  1. In my view, s 429 of the Racing Act does not have the effect that the Integration Agreement (assuming its prior existence) ceased to be operative.    

Conclusion

  1. I would answer questions 2, 3 and 4 in the negative.
  1. I would answer question 5 as follows:

“The raising and the agitation at trial of the issues relating to a cause of action based upon s 52 of the Trade Practices Act 1974 (Cth) is precluded by s 8 of the Parliament of Queensland Act 2001 (Qld).”

  1. I would be prepared to strike out those parts of the statement of claim which relate only to questions 3, 4 and 5. It seems to me that the present pleading of the formation of the Integration Agreement should be struck out.

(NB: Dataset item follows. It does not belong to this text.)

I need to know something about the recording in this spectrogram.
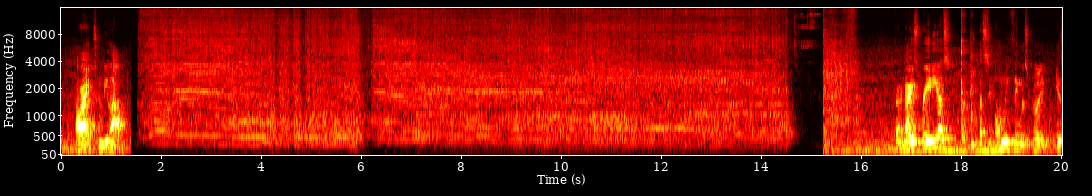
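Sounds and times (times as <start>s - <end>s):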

I would be prepared to hear further submissions from the parties about the terms of these orders; and about any further orders to be made, including for costs.

Footnotes

[1] [1995] 1 AC 321, 332.

[2] Relying on Hoani Te Heuheu Tukino v Aotea District Maori Land Board [1941] AC 308, 322-323; Labrador Co v R [1893] AC 104, 123; Edinburgh and Dalkeith Railway Co v Wauchope (1842) 8 Cl & F 710; 1 Bell 252; British Railways Board v Pickin [1974] AC 765, 787, 790; and Gangemi v Western Australian Farmers Federation (Inc) [2002] WASC 229.

[3] (2000) 1 Qd R 207, 222-223, 227.

[4] See Gangemi v Western Australian Farmers Federation (Inc) [2002] WASC 229 at [15].

[5] (1981) 151 CLR 170, 225. 

[6] See Hoani Te Heuheu Tukino v Aotea District Maori Land Board [1941] AC 308, 322-323, where a claim for damages for negligence failed, because it required the court to determine whether the passage of an Act of Parliament was a reasonable and natural consequence of the alleged breaches of duty by the defendant.

[7] Relying on Minister for Immigration and Ethnic Affairs v Kurtovic (1990) 21 FCR 193, 208, 210; Minister for Immigration and Ethnic Affairs v Polat (1995) 57 FCR 98, 105, 107; see also Ansett Transport Industries (Operations) Pty Ltd v Commonwealth (1977) 139 CLR 54, 74-76; Attorney-General (NSW) v Quin (1990) 170 CLR 1, 17-18.

[8] Ingram v IRC [1997] 4 All ER 395, 423-424, see also Kildrummy (Jersey) Ltd v IRC 1991 SC 1, 4.

[9] On the defendants’ argument, these rights are property.  Alternatively, they may be common law rights: see French CJ, What were they thinking?  Statutory Interpretation and Parliamentary Intention Sir Frank Kitto Lecture, University of New England, 23 September 2011.

Close

Editorial Notes

  • Published Case Name:

    Queensland Harness Racing Limited & Ors v Racing Queensland Limited & Anor

  • Shortened Case Name:

    Queensland Harness Racing Limited v Racing Queensland Limited

  • Reported Citation:

    [2013] 2 Qd R 372

  • MNC:

    [2012] QSC 34

  • Court:

    QSC

  • Judge(s):

    P Lyons J

  • Date:

    05 Mar 2012

Litigation History

Event Citation or File Date Notes
Primary Judgment [2013] 2 Qd R 372 05 Mar 2012 -

Appeal Status

No Status